TASK DIRECTIONS:
Scan the records for the word "Language". Return each line where it is found.

RECORDS FOR THIS EXERCISE:

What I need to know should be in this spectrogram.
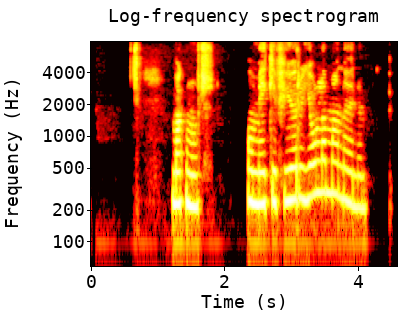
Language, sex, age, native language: Icelandic, female, 20-29, Icelandic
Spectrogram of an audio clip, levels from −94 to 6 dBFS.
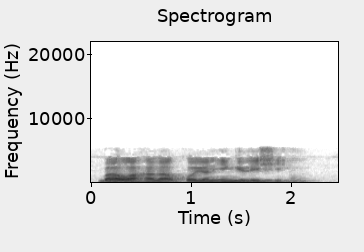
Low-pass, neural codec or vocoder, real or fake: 5.4 kHz; none; real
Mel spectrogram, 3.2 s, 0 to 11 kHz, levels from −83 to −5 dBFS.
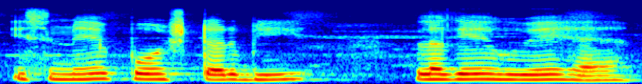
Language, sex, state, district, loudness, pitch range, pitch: Hindi, female, Uttar Pradesh, Saharanpur, -16 LUFS, 190-210 Hz, 205 Hz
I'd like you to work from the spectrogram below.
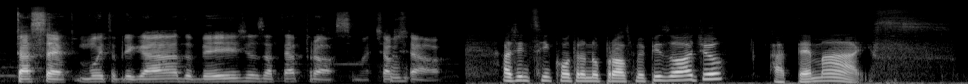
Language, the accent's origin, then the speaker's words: Portuguese; São Paulo, Brazil; eu sou da Zona Sul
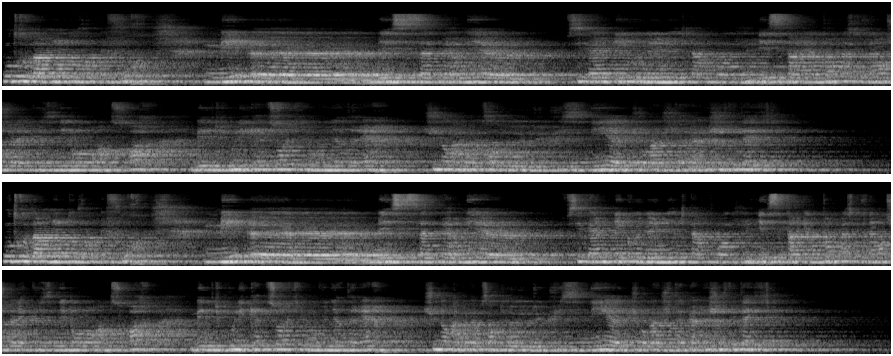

ANSWER BOX:
Language, sex, age, native language: Icelandic, female, 20-29, Icelandic
Language, sex, state, district, loudness, pitch range, pitch: Hindi, female, Uttar Pradesh, Saharanpur, -16 LUFS, 190-210 Hz, 205 Hz
Language, the accent's origin, then the speaker's words: Portuguese; São Paulo, Brazil; eu sou da Zona Sul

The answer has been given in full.